From the thesis Abstract: "Police reform is a long-standing objective in America. In one form or another, the same fundamental problem persists: police have never consistently navigated the tension between effectively policing society and being a part of it. In part, systems theory helps explain why traditional best-practice reforms have not been consistently effective. The solution to these problems may lie not in reform but in reframing the approach to police organizations through systems thinking. This thesis seeks to answer a key question predicated on the assumption that reform is not enough: How can systems thinking improve policing? Using gap analysis, this thesis identifies ways to improve American policing and its processes through application of systems theory, specifically systems thinking.
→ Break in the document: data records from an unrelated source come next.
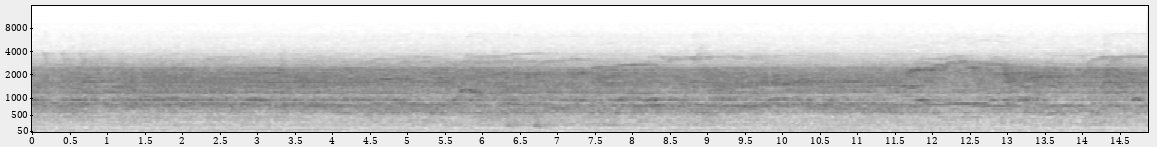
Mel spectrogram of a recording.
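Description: A large crowd cheers and roars steadily, heard through a small loudspeaker.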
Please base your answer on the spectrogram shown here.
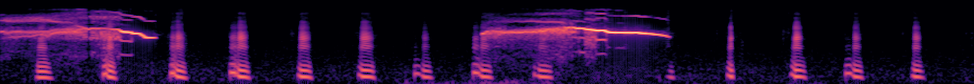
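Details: Snowy owl owlets at an Arctic nest while their mother feeds them lemmings: two long, harsh hissing screeches ending in a falling whistle, separated by a run of short, clipped, stuttering notes at an uneven pace.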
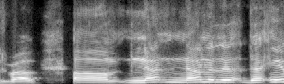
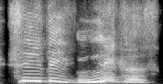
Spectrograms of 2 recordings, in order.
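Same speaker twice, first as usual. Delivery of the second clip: drawn-out, higher-pitched emphatic quote; with conviction; 5 semitones higher, slower than usual. Retold or imitated. Quoting the man who used the word, with conviction. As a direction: imitate him, stretching it out with conviction.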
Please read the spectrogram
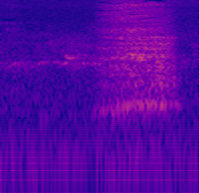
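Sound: yawning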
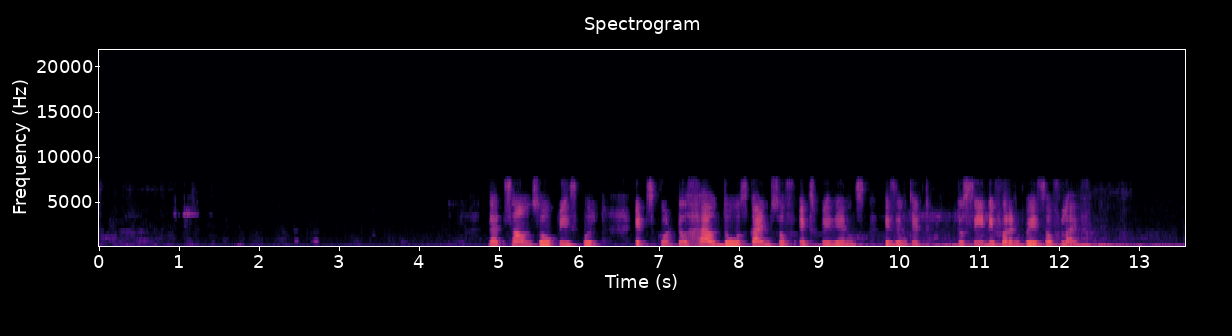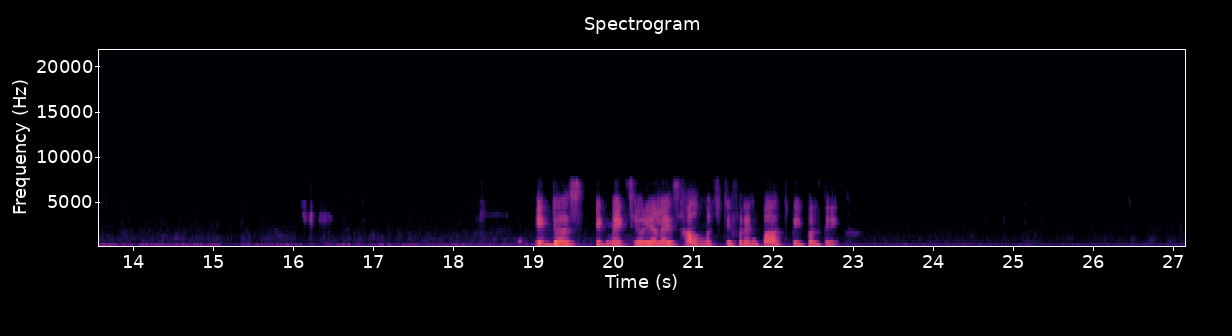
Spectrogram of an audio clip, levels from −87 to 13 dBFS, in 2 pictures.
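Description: No technical faults can be heard in this speech, which passes through a Speex codec path that is working as intended at what sounds like a fairly generous quality setting, with only light traces of its coding on the sound.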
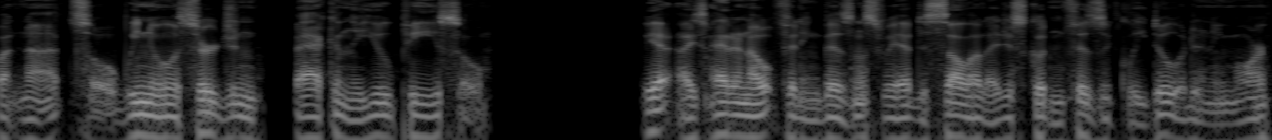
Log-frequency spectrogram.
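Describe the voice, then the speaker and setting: The man has a very deep, low pitch and vocal fry. His intonation stays fairly even. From Michigan. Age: 70s. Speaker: hound hunter. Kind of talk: casual interview. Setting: in person, Upper Peninsula.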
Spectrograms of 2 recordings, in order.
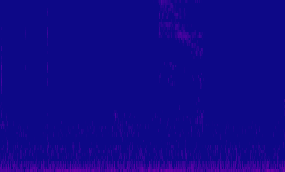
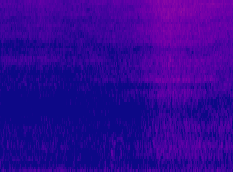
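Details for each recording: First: HVAC system under vacuum: hose fitting deliberately unscrewed, short soft hiss as outside air at atmospheric pressure rushes into the negative-pressure line, losing the vacuum so it must be pulled again. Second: HVAC charging hose connected but only cracked very slightly at the fitting to purge air before charging; soft steady hiss swelling a little until liquid refrigerant appears, then closed. Normal purge.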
This research considers some of the problems that face policing from a systems-thinking perspective and finds that managing systems structures, building agent capacity, understanding context and goal-setting, and pursuing feedback could improve policing in ways that traditional reform strategies have not. Finally, it recommends that law enforcement agencies adopt systems-thinking strategies to improve performance."
Naval Postgraduate School, Dudley Knox Library: https://calhoun.nps.edu/